|A full migration to mobile payment offerings seems to be still a few years away.|
Mobile banking may sound awesome in theory, but research from Javelin Strategy & Research found that a very small percentage of consumers (12%) actually use their phones to make contactless payments. "They don't see the benefit," says Mary Monahan, research director of mobile for Javelin. She explains that some banks are starting to do a better job of illustrating what mobile banking affords consumers, citing Chase's commercial that features newlyweds cashing checks while on their honeymoon as one example. But more financial institutions will need to make a similar advertising push to get reluctant consumers on the mobile payment bandwagon. "You're trying to change 30 years of behavior," says Calvin Grimes, product manager of mobile solutions for electronic commerce system provider Fiserv. "In order to do that, you have to give

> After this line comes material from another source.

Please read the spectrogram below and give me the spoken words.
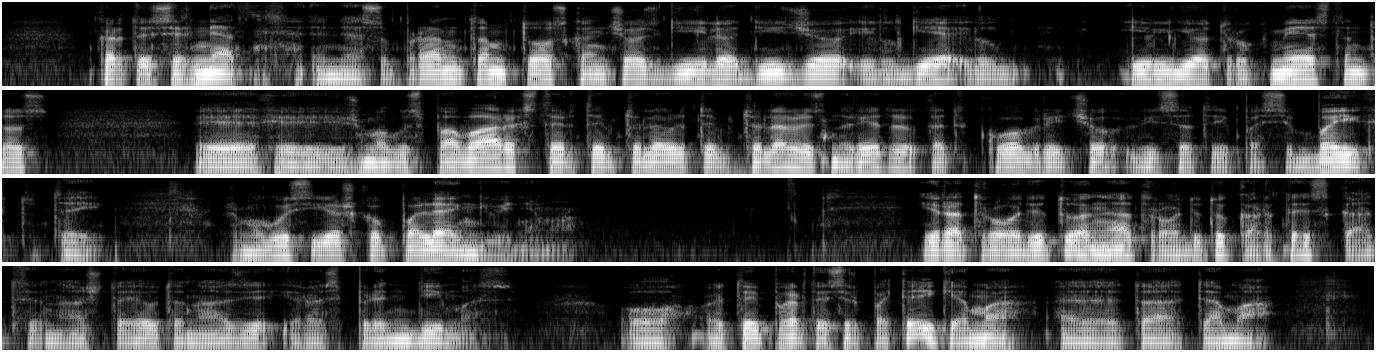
kartais ir net nesuprantam tos kančios gylio, dydžio, ilgie, il, ilgio, trukmės tentos, e, žmogus pavarksta ir taip toliau ir taip toliau, ir jis norėtų, kad kuo greičiau visą tai pasibaigtų. Tai žmogus ieško palengvinimo. Ir atrodytų, ne, atrodytų kartais, kad, na, štai eutanazija yra sprendimas. O taip kartais ir pateikiama e, ta tema.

Unfortunately, research also shows that a majority of consumers aren't sold on the security of digital commerce platforms. According to Javelin's research, 44% of consumers say they stay away from mobile banking because of safety concerns. As such, "the offerings being shown to consumers need to be as secure or even more secure" than traditional payment methods, Monahan says, to change the public's perception. ( Google ( GOOG) Wallet's hack earlier this month probably did little to quell those fears.) Additionally, Grimes cites research that consumers want to get mobile banking services directly from their financial institutions, instead of having to sign up for a service they aren't already a part of -- a desire that bucks the current trend. "They want to stay with known brands and known networks," he says. The technology may exist, but a majority of consumers don't have it yet.
A majority of consumers don't own a smartphone or other mobile device with an NFC chip, the mobile equivalent of a credit or debit card's magnetic strip that's actually more secure since the codes associated with them change periodically. Grimes says this could change easily, if, for instance, Apple ( AAPL) decided to add such chips to the next iPhone model, but until then there's a gap that will stand in the way of widespread adoption. He says to expect a surge in person-to-person payment options that will precede mass migration to a full-on digital wallet. "That time is going to come," he said. "Financial institutions need to think about it more strategically." >To submit a news tip, email: firstname.lastname@example.org. Follow TheStreet on Twitter and become a fan on Facebook.